She needed to decorate the Christmas trees but there was a tiny bit of educational twist. I wrote letters on the trees and she had to cover each with a sticker. She needed to use a sticker which started with the same letter (C – candy cane or Christmas tree, B – bell, S – star, snowflake, snowman, G – gingerbread man, A – angel, P – present etc.) The dark tree had letters corresponding Hungarian words and the light green trees the English ones. (We did this task in two or three rounds)
She enjoyed it soooo much, she was busy with it for 40-45 minutes each time. (Sometimes she asked for a letter so she could cover it with something special (H for holly, for instance).
As I made the same number of trees as we are in the family, Daddy and I helped out a bit. (Not as if she’d needed any, just for fun. It could be a great family activity.)
When she’d finished with all the trees, I stuck them up on a ribbon in a line and displayed it on her door frame. She likes it a lot. Mostly the little green bell at the bottom (you can’t see it in the photo.)
Make a Christmas card for a friend (Straw Christmas tree) (Day 11)
Again I prepared everything for her beforehand. A A5 size construction paper (yellow) folded in half. Inside I wrote MERRY CHRISTMAS! (in capitals) and signed some spots with crosses where she could stick her stickers (we are in a sticker craze phase). I’d also cut up some straws (red and green) with different length so she can build a Christmas tree in the front (of course I provided her with some glue too.)
First, she stuck in the Christmas stickers.
Second, she traced the letters in Merry Christmas and signed the card.
Lastly, she built the Christmas tree on the front (She wanted to put a star on the top – “Can I get a star? I want to put it on top” so I gave her a golden felt one – this is what I could find.) She needed help with the straws as they were too thin for her little hands. But the final result was really nice. (Here is a very bad quality shot of the card. I had very little time to take photos as B. came earlier and we really needed to focus on finishing the card. But you can get the idea.)
Christmas ornaments: baubles filled with pompoms (Day 12)
(present for the nursery teachers)
From last year I had two plastic baubles which can be taken apart. I gave E. some pompoms (red, yellow and green – some of them sparkly) and jingle bells (gold and silver). She needed to decide what colour combination she wished to fill the baubles with. It was also her choice which bauble would go to which nursery teacher. (The light/dark green is for R. and the red and yellow is for M.)

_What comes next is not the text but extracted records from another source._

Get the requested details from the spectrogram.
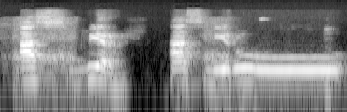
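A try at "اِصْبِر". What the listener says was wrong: Kayaknya nggak pernah saya ajar pakai A kalau fi'il amar. Kalau bukan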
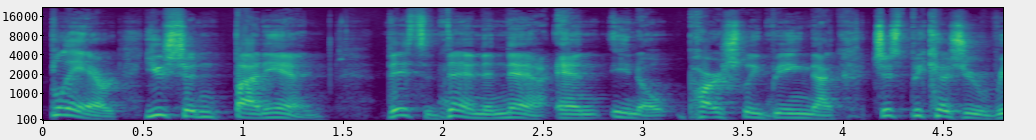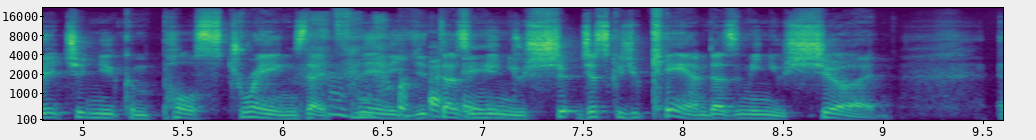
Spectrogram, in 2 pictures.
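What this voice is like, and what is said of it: Imitates another person's voice. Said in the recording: “my best Sue Ann impression”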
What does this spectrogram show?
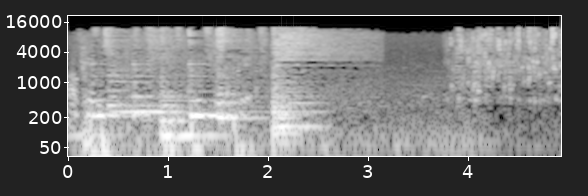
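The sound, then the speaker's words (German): Water trickles and splashes steadily at a sacred spring, fairly loud, with indistinct human voices over the first half before the flow continues more softly on its own. “An dieser heiligen Quelle müssen wir uns reinigen, bevor wir den Palast besuchen.”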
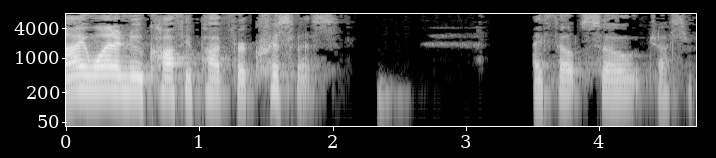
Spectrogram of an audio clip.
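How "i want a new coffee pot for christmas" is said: angry, agitated, complaining outburst. Retelling a complaint to her husband about the coffee pot: imitating own angry voice. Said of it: "I said in an angry voice".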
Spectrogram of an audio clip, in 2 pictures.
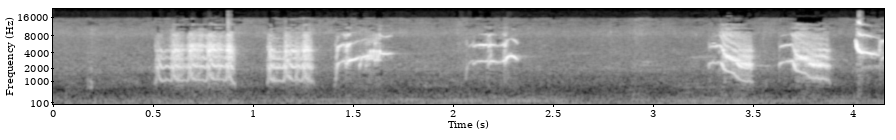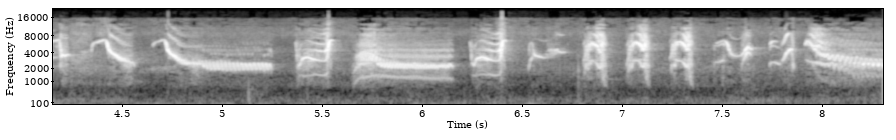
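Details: Actively singing jalak kapas starling giving unusual sounds: scratchy buzzy bursts followed by clear, sharply falling whistles and quick chattering notes in an irregular series, with a little low background rumble.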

It’s a real easy craft (the only thing I did at the end was fixing the bottom of the baubles with transparent cello-tape and tied a ribbon on it.) Even a 2 year old can do it. What’s more, you can fill the bauble up with anything: beads, ribbons, nuts, fake snow, coloured rice, tiny Kinder egg objects, torn crepe paper etc. – you name it)
As I have already mentioned I found a great Christmas pack for preschoolers (it has a version for toddlers too – see the source information bellow), which offers a great number of activities: puzzles, pre-writing activities, find the difference, memory games – just to name a few). So I printed some of the pages and used them separately, like these two types:
*Which one is different?
*Pre-writing sheets in Christmas style.
Source: http://www.3dinosaurs.com/printables/packs/christmas.php (part 1)
And also this Santa and stocking matching activity from gyereketeto.hu
I’ll be back with some more activities hidden in our advent calendar.
Here’s a teaser: